Will, a friend of mine just got a major job offer, which will bump up his salary by several thousand dollars each month. For someone still in their late twenties, that is a very big accomplishment. When we went out to celebrate though, he wasn’t celebrating the hard work, long hours, loss of any semblance of a social life and many many hours of study that it took to get him there. Instead he was celebrating the fact that now he was earning more than his girlfriend. In fact, he even toasted to it, saying: “Finally, I’m the man of the house again!”
A 2010 study by the Pew Research Center showed that in all but three of the 150 biggest cities in this country, young women out earn young men. However, another Pew survey found that 67% of Americans said that in order to be ready for marriage, a man should be able to financially support his family, while only 33% said the same for women. Why the disparity?

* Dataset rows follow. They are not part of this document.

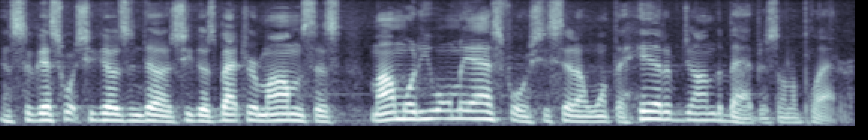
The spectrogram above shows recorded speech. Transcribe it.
And so, guess what she goes and does? She goes back to her mom and says, Mom, what do you want me to ask for? She said, I want the head of John the Baptist on a platter.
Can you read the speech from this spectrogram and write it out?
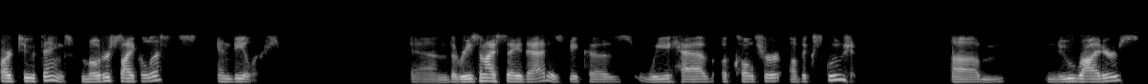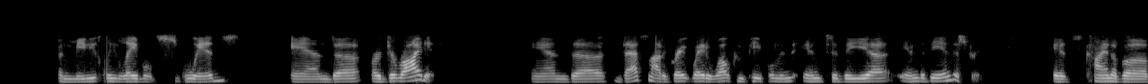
are two things: motorcyclists and dealers. And the reason I say that is because we have a culture of exclusion. Um, new riders immediately labeled squids and uh, are derided and uh, that's not a great way to welcome people in, into the uh, into the industry. It's kind of a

I like to think that me and my friends are mature enough and evolved enough to look beyond the “female housewife, male breadwinner” stereotype that was typical for our grandparents generation, and understand that in this day and age, we can be whoever we want to be and work (or not work) wherever we want to work, regardless of our gender. As such, whenever I heard people talk about “a woman’s role” being in the household rather than the workforce, or listened to people argue about how emasculating it can be for some men to be with a woman who earns more than them, I looked at them like they were crazy and sat quietly silently judging them.
But are we really as evolved and forward thinking in regards to the female breadwinner as we thought?

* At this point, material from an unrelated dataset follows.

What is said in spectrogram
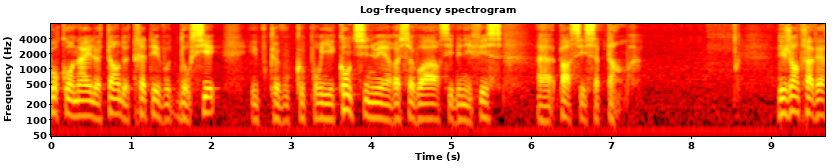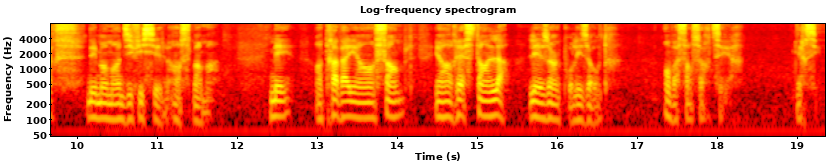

Will’s comment startled me because it made me realize that maybe we’re not as advanced in our thinking as I want to believe. When he said it, most of the reactions from our friends were to rib him about being a “woman” and jokingly ask him for recipes because obviously as the woman, he must cook all the meals. As lighthearted and harmless as the comments were, I couldn’t help but think that maybe, even unconsciously, we do still expect men to earn more than women. After thinking about it, I found that, even in a lighthearted way, my female friends and I joke about marrying a rich guy so we don’t have to worry about job interviews, debt, retirement savings. We make fun of women we think are “gold-diggers” or women (like the cast of “Basketball Wives”) who seem to get ahead in life because of their husbands, yet we probably would be quite satisfied if our husbands or boyfriends were more successful than us (but we would never admit it). And, as displayed by Will, apparently the same sort of thinking still goes for men too. And not just my friends, but the whole society.

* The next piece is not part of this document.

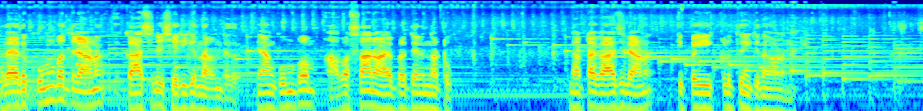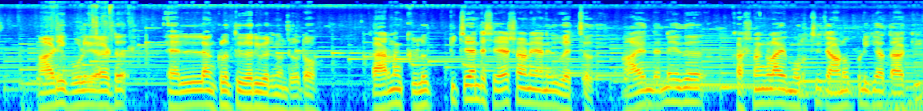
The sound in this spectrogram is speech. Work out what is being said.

Slate tackled the issue of female breadwinners, and they surmised that “such a vast shift in earning power [with females earning more] suggests that the next generation may make different decisions about whose salary counts more and who should be the family’s primary breadwinner.” However, our reactions about, and expectations of, specific gender roles tend to suggest otherwise.
An editorial in Marie Claire suggested that;
“the truth is that, while most men are attracted to women with power (and money is a vehicle for power), we do not want powerful women for partners. The idea of a woman that desires, earns, and achieves more is scary. Most men simply do not want to compete with their partners for power. Our partners can earn, do, and achieve slightly more than us and we’re fine with it. It’s a fun and friendly competition, and it helps keep us honest and focused. If, however, you eclipse us to the point that we can’t out earn or success you, we’ll lose interest faster than you can say “corner office.”